“That’s a vital first step in the reinvention of journalism. What we need is a preservation of the old until the new emerges. We cannot afford to let the old die before the new is in place.”


Slate joins the News Dots

September 13, 2009
Slate's News Dots

Slate's News Dots

I love news graphics and I love interactive gizmos. Latest: News Dots from Slate. Sponsored by Jack Daniels (is that good or bad?) and powered by Calais, a service from Thompson Reuters that “tags” content and displays it.


Bureau for Investigative Journalism seeks boss

July 20, 2009

A very desirable job is on offer at London’s new Bureau of Investigative Journalism as Managing Editor. The Bureau, likely to be based at City University, is funded by the Potter foundation. This is the press release announcing its launch.

“Its aim is to foster independent public interest journalistic inquiry while encouraging a new generation of reporters,” says Roy Greenslade in the Guardian.

“It will hire a managing editor, two or three reporters and will also fund freelance investigators and researchers,” says Press Gazette. “Its aim is to dig out – and then sell – the stories that many news organisations say they can no longer afford to cover in-house.”

“One of the journalists behind the campaign, Stephen Grey, will be acting editor of the new bureau as it prepares for launch, until a permanent managing editor is appointed.” Many journalists will know Grey from his work on extraordinary rendition.

The project is supported by the Investigations Fund, launched by the newly created Foundation for Investigative Reporting. The FIR includes a a number of UK luminaries, including Grey, Misha Glenny, Antony Barnett, Martin Bright, Heather Brooke, Peter Barron, Nick Davies, Nick Fielding,  Mark Hollingsworth, Andrew Jennings, Philip Knightley, Paul Lashmar, David Leigh and Jason Lewis.

The organisation is essentially a copy of ProPublica, the US body. “ProPublica is an independent, non-profit newsroom that produces investigative journalism in the public interest,” it describes itself. “Our work focuses exclusively on truly important stories, stories with “moral force.” We do this by producing journalism that shines a light on exploitation of the weak by the strong and on the failures of those with power to vindicate the trust placed in them.”
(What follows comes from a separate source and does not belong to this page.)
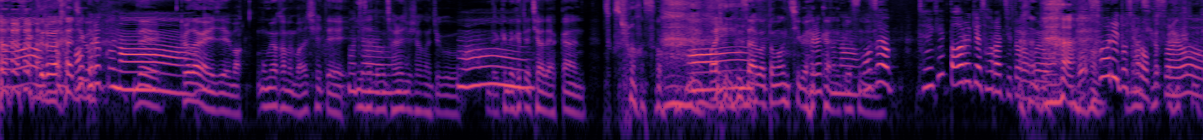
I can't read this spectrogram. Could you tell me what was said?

Gavin Macfadyen, the Director of the Centre for Investigative Journalism, and one of the founders of the Bureau sayes in the press release: “We will experiment with all the techniques available to us from ‘crowdfunding’ to ‘crowdsourcing’ and provide content across the media spectrum. But there is no substitute for first rate reporters being given time and resources to deliver great stories, which hold the powerful to account. The Bureau will offer investigative journalists both proper funding and the support of senior and experienced editors and researchers to carry out important investigations that are in the public interest.”
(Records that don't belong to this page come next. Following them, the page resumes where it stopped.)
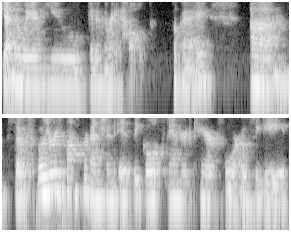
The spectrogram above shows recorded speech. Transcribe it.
get in the way of you getting the right help. Okay. Um, so, exposure response prevention is the gold standard care for OCD.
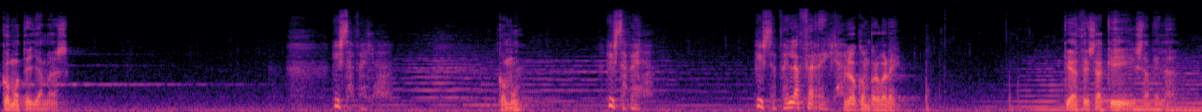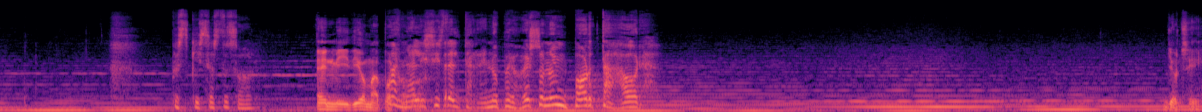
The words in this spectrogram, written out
¿Cómo te llamas? Isabela. ¿Cómo? Isabela. Isabela Ferreira. Lo comprobaré. ¿Qué haces aquí, Isabela? Pesquisas de sol. En mi idioma, por favor. Análisis del terreno, pero eso no importa ahora. Johnsy.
Will it work? That probably depends on what you mean by work. It will produce journalism as a “production house” rather than a publisher – a news agency. Such models are hard to make work. The lack of a commercial factor will help in the sense that revenue will not be a daily fixation, but it still needs money to survive. And the lack of publishing platform means that it will need others to help drive audiences.
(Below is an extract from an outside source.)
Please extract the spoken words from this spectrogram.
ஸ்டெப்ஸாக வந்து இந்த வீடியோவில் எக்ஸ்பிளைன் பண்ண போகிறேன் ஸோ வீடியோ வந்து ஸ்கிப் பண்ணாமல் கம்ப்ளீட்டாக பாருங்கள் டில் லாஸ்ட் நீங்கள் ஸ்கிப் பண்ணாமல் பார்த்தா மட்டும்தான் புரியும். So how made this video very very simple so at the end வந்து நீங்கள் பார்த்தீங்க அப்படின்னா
As paidContent sniffily says: “Journalism Now A Charity Case.” It notes “the irony – buoyed by The Telegraph’s MP expenses investigation and The Guardian’s mobile hacking story, investigative and data-driven journalism is more popular than it has been in years.”


No News is Good News

April 26, 2009

This blog is on hold for a while. I have moved countries and am much busier. I am also much more engaged in my work than I have been for some time. So: nothing new on th’ blog for some time.